The synergy between the creator economy and sport
Sports athletes’ careers are renowned for being short, in the grand scheme of things, regardless of their chosen discipline.
This transition to a regular lifestyle, after spending so many years dedicating your life, living and breathing to a profession, can be challenging. With opportunities few and far between for those less well-known, continuing to earn a significant sum of money that they are used to, whilst also finding something they are as equally as passionate about, can be both frustrating and non-existent.
However, in recent months we’ve seen announcements that college athletes in America now have the opportunity to monetise their name, image and likeness to generate revenue from their own personal brands, after years of hard work and dedication to their craft.
This latest generation of athletes that are growing up and being avid fans of content creators, across platforms such as YouTube and Twitch, has led to a significant rise in several professional athletes utilising their fame and platforms to become content creators themselves, growing substantially engaged audiences that can be monetised across social.
From the likes of Ben Foster, goalkeeper for Premier League side Watford FC, to JuJu Smith-Schuster,NFL wide receiver for the Pittsburgh Steelers, countless athletes are now actively creating content and live-streaming across social platforms. We’re now seeing a new trend of athletes of all levels using their platform to become content creators, setting themselves up for after they retire from their sporting careers.
While there has been opportunity for athletes to transition into mainstream media roles post-careers, the freedom for athletes to be able to pick up a camera and create content, that is a passion point for them, is seeing great engagement and authenticity. Ultimately, this represents an exciting opportunity for athletes to grow their following and monetise from their audience.

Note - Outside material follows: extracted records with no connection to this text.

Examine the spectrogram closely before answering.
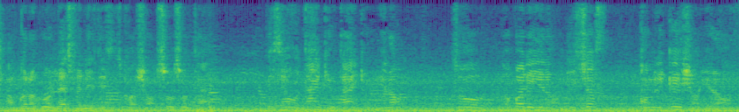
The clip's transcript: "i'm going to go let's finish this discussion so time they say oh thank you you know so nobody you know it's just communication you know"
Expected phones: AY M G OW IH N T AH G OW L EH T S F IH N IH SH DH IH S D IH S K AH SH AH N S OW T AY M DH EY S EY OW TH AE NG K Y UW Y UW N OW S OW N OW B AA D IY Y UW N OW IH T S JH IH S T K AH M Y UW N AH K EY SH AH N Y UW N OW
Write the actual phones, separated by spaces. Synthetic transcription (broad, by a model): AY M G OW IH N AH G OW L EH S F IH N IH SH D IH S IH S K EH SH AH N S OW T AY M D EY S EY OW T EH NG K Y UW Y UW N OW S OW N OW B AA D IY Y UW N OW IH T S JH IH S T K AH M Y UW N AH K EY SH AH N Y UW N OW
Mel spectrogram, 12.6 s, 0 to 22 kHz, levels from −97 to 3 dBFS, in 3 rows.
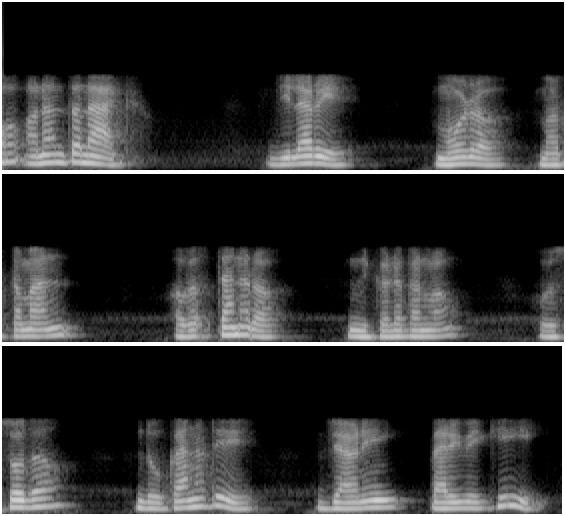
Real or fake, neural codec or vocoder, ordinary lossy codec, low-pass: fake; codec, 16 kHz in and 24 kHz out, 0.9 kbps, LongCat-Audio-Codec, fine tuned four codebook decoder; none; 3.6 kHz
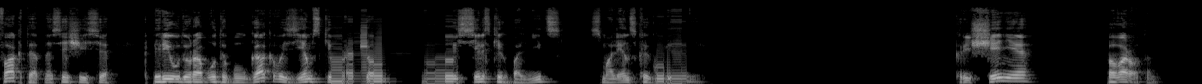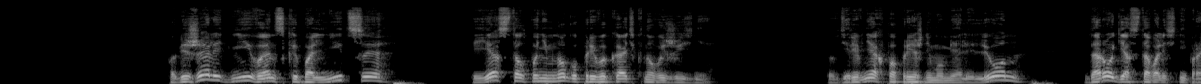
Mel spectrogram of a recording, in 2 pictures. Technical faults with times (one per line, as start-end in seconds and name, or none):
3.32-4.58 robotic sound from repeated short buffers
6.55-6.86 robotic sound from repeated short buffers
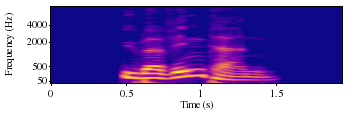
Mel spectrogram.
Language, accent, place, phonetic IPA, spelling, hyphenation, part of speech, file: German, Germany, Berlin, [yːbɐˈvɪntɐn], überwintern, über‧win‧tern, verb, De-überwintern.ogg
- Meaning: 1. to hibernate 2. to overwinter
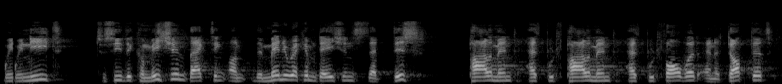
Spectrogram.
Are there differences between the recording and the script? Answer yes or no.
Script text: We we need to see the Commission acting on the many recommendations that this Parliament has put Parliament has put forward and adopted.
no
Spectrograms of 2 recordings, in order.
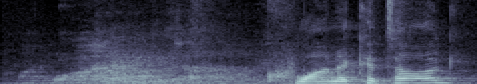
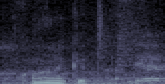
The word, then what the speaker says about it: Quonochontaug: First, I'd just like to thank, can someone pronounce, I'm going to call it Quani, but could someone pronounce it really well for me? Quonochontaug? Yes. Quonochontaug.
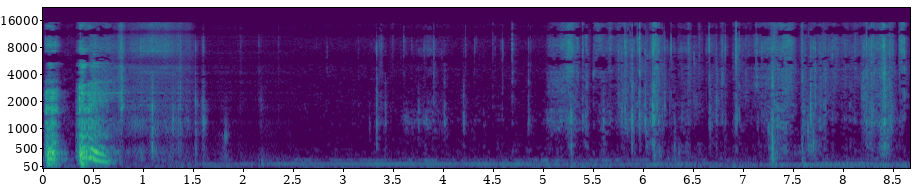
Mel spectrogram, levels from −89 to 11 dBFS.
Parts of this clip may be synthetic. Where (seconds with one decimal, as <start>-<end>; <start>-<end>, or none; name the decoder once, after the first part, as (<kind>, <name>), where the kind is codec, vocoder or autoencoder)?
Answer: 0.7-2.5 (autoencoder, DAC-VAE)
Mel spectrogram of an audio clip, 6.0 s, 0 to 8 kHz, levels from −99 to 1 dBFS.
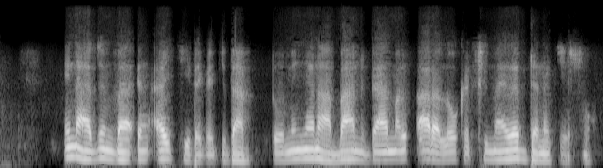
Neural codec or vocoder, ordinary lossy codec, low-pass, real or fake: codec, 16 kHz, 1 kbps, X-Codec, HuBERT features, trained on balanced general audio; AAC, 32 kbps; 7.2 kHz; fake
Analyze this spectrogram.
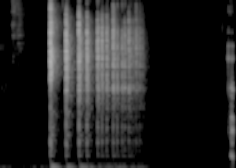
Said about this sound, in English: Go ahead and roll damage. Right, where is the dice that I need? Okay, yeah.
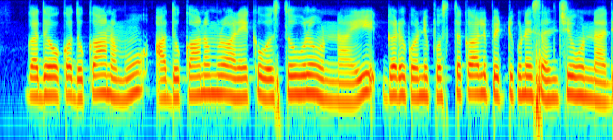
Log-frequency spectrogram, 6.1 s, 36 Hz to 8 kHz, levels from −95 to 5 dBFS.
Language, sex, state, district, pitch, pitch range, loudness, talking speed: Telugu, female, Telangana, Hyderabad, 205 Hz, 195-215 Hz, -15 LUFS, 135 wpm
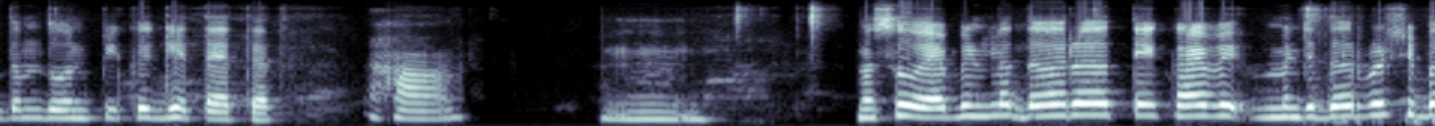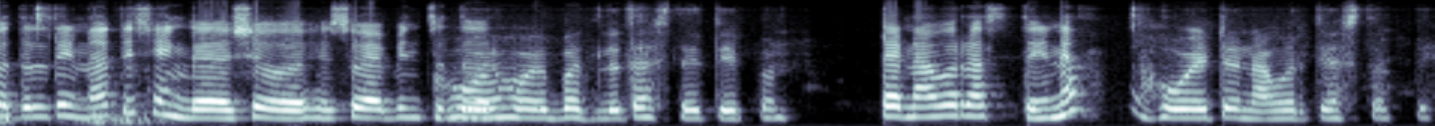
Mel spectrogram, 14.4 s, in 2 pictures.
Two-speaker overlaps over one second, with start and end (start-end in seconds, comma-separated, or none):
none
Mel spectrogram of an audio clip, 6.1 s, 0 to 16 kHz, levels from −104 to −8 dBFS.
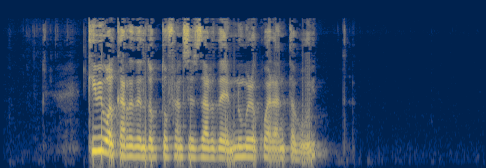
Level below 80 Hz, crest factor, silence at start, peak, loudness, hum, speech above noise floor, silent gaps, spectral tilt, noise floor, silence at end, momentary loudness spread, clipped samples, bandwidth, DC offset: -62 dBFS; 20 dB; 1.1 s; -8 dBFS; -24 LUFS; none; 65 dB; none; -3.5 dB/octave; -89 dBFS; 2.1 s; 12 LU; under 0.1%; 11.5 kHz; under 0.1%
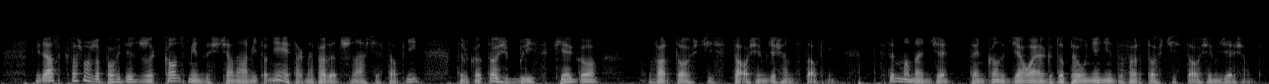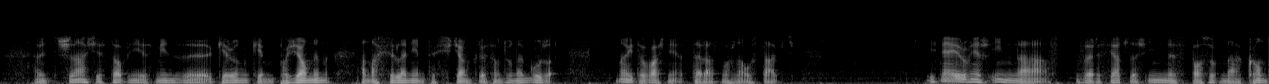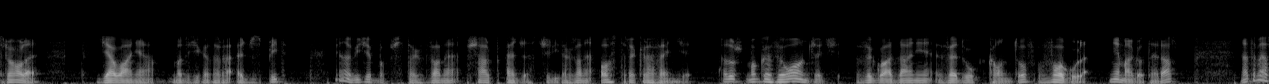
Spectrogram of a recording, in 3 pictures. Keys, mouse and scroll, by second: 1.6 shift+middle click, 2.8 KP_7, 3.8 shift+middle click, 20.3 click, 21.0 middle click, 22.8 click, 34.0 click, 36.2 middle click.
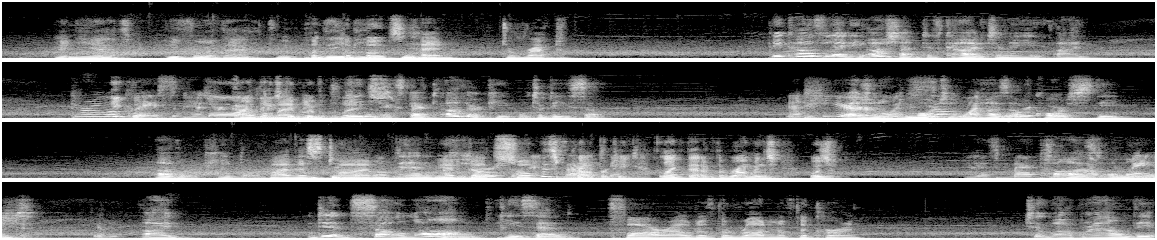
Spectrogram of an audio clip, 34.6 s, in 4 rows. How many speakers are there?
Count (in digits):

However, there are still questions posed around the acceptance of athletes becoming content creators during their sporting careers. Most notably, following a transfer to Wigan, Stephen Humphrys removed his content from YouTube.
What did our team at Kairos Group have to say?
We asked Mason Breeding, talent director at Turopium USA, for his thoughts.
“It's great to see athletes leveraging social media to engage old and new fans. There's a natural bridge for athletes to step into content creation, as their prominence lowers the barrier to entry in the competitive YouTube and Twitch scenes. Everyone wins when an athlete decides to step into content creation.
“First of all it allows fans to see a different side of the individual, in a setting set by the athlete, and it also shows that raw and authentic connection fans feel is missing in today's sports. Not only that, there is a huge upside for the platforms, with a massive influx of fans of these athletes using and engaging with content on these channels, even if they previously might not have been avid users before.
“The opportunity for advertisers on platforms means they can now reach new audiences, with more eyes driving more impressions and engagement - a win-win for both content creators and brands.
“Overall, as we see this vertical become more widespread and accepted, it will open the door for more brand endorsement opportunities and ultimately provide a viable career path for the athlete after their sports career is over, bolstering personal brand and opening new streams of revenue.
“Over time, the number of athletes creating content across social media platforms will only grow and I’m incredibly excited to watch the journey.”
As we look at the current state of the creator economy and the synergy between sports athletes, it is exciting to see where this trend potentially leads to. Will the rise in creator-led brands inspire the next generation of athletes, such as the likes of Lionel Messi, to launch their own football boot brand and apparel line, instead of signing a contract with Adidas and ultimately allow these athletes to diversify their personal branding and revenue streams?
The creator economy offers so much for potential athletes and while it’s not in its infancy, there is certainly scope for enormous growth. The opportunity to create engaging content, which resonates with an audience, as well as attracting new fans to teams they represent, provides significant value to both an athlete’s personal brand as well as the sport team's brand.
Leaving the question, would you, as a fan, be happy for your favourite athletes to produce content across YouTube and Twitch to gain a behind-the-scenes look before a significant game race or event?